Most people only hear about pelvic floor health in television and magazine advertisements for bladder-control products.
“People really don’t talk about it,” said Tonya Mills, physical therapist and owner of Abilene Physical Therapy and Sports Rehab. “There’s such a need for pelvic health or pelvic rehab.”
Losing bladder control can limit people, Mills said. With education and exercises, “people can get their lives back.”
Mills has been offering pelvic floor health therapy since she opened the clinic, but now the clinic is offering more advanced care.
This summer, Roxi Roberts went to Chicago for in-depth training in pelvic floor health and is looking at taking several more courses. Roberts is a doctor of physical therapy working with Mills.
“People think ‘this is the new me and I have to live with this.’ That’s kind of sad,” Roberts said.

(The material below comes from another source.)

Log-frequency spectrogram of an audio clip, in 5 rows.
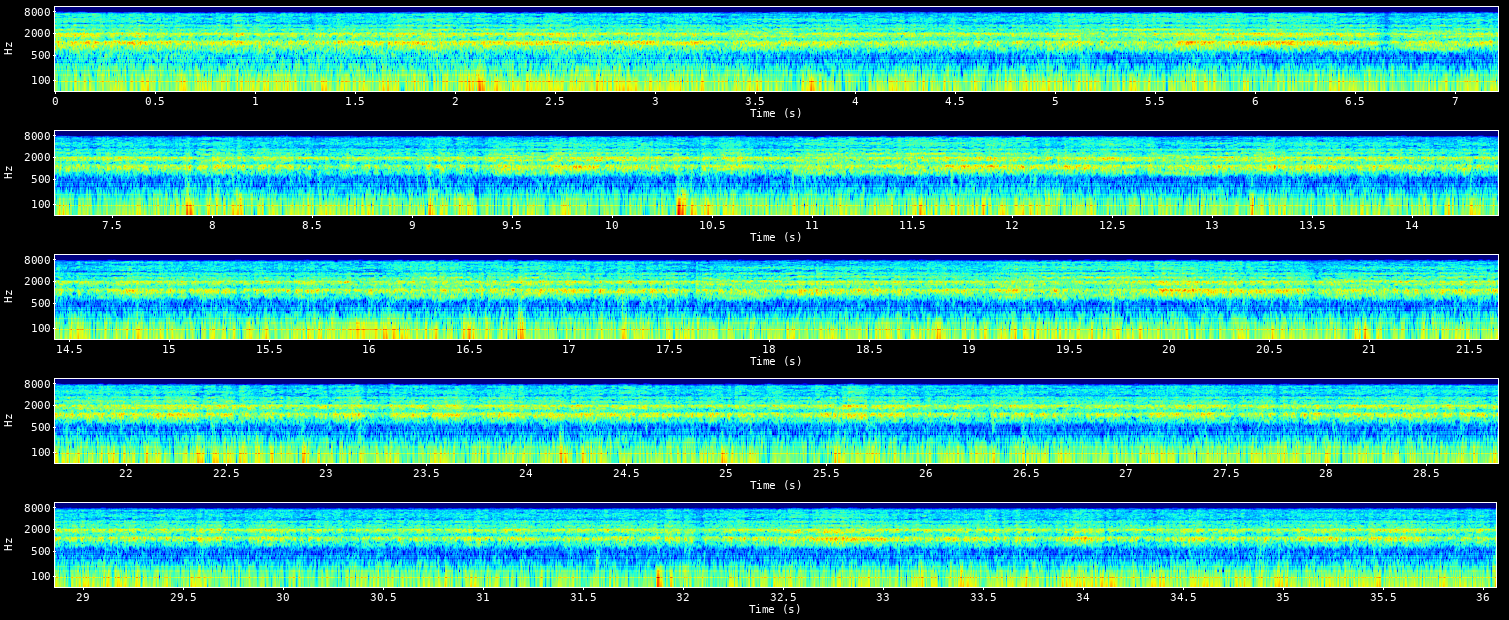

More than 25 million adult Americans have some sort of bladder control issues, and more than half of those are older than 65, according to the Center for Disease Control. Three-fourths of those are women, and one in four women older than 18 will have episodes of leaking urine involuntarily sometime in their lives.
Roberts sees more than just older women as patients, though. She sees a lot of new mothers and even some men as clients.
Post-partum care is not as thorough here as in other industrialized nations, she said.
“So there’s been a big push,” she said. “It’s kind of driving this.”
Better ways to care for women who have just given birth, she said, may prevent problems years down the road. Injuries in childbirth can cause pelvic pain that lead to pain with lifting and carrying the baby and with sexual problems.
“There’s a lot of pain, and how do you treat that?” she asked.
She starts with an exam, external and perhaps internal, which she learned this summer.
She also uses biofeedback.
“That aspect is fairly new to our region,” Roberts said.
Mills said the clinic just bought a new biofeedback machine. As far as she knows, Roberts is the only physical therapist in the area using biofeedback and treating pelvic issues internally.
“The pelvic floor is muscle, just like muscles in any other part of the body, so we treat them that way,” Roberts said.
She uses a whole body approach.
“If you look at the pelvis, there are tons of muscles,” Roberts said. “There’s so many connections with the core, with the hips and the pelvis and the back.”
Treating pelvic floor issues can help with things like low back pain, she said.
“It’s been neat to see how it impacts other parts of the body by treating a dysfunction that maybe we had no idea it was going on, the root of it,” she said.
The pelvic floor may not be weak; it may be too tense. Once she knows what’s going on with the muscles, Roberts can treat them.
“We can stretch them, just like you have a knot in your back,” Roberts said. “We can work on those if there’s spasm in those muscles.”
Childbirth and age are not the only conditions causing pelvic floor problems.
“It’s not just a female issue. Males have a pelvic floor, too,” she said.
Research is finding a connection between incontinence and cancer. Women may have problems after a hysterectomy or mastectomy, she said, and men may have problems after prostate surgery.
Incontinence can also be caused by side effects from medication.
“People are really embarrassed when they come, or anxious,” Roberts said. “I’ve seen a lot and I’ve heard a lot. It’s not awkward for me.”
She doesn’t want you to be embarrassed, either.
“For those struggling for years, it’s not too late,” she said.
Contact Jean Bowers at firstname.lastname@example.org.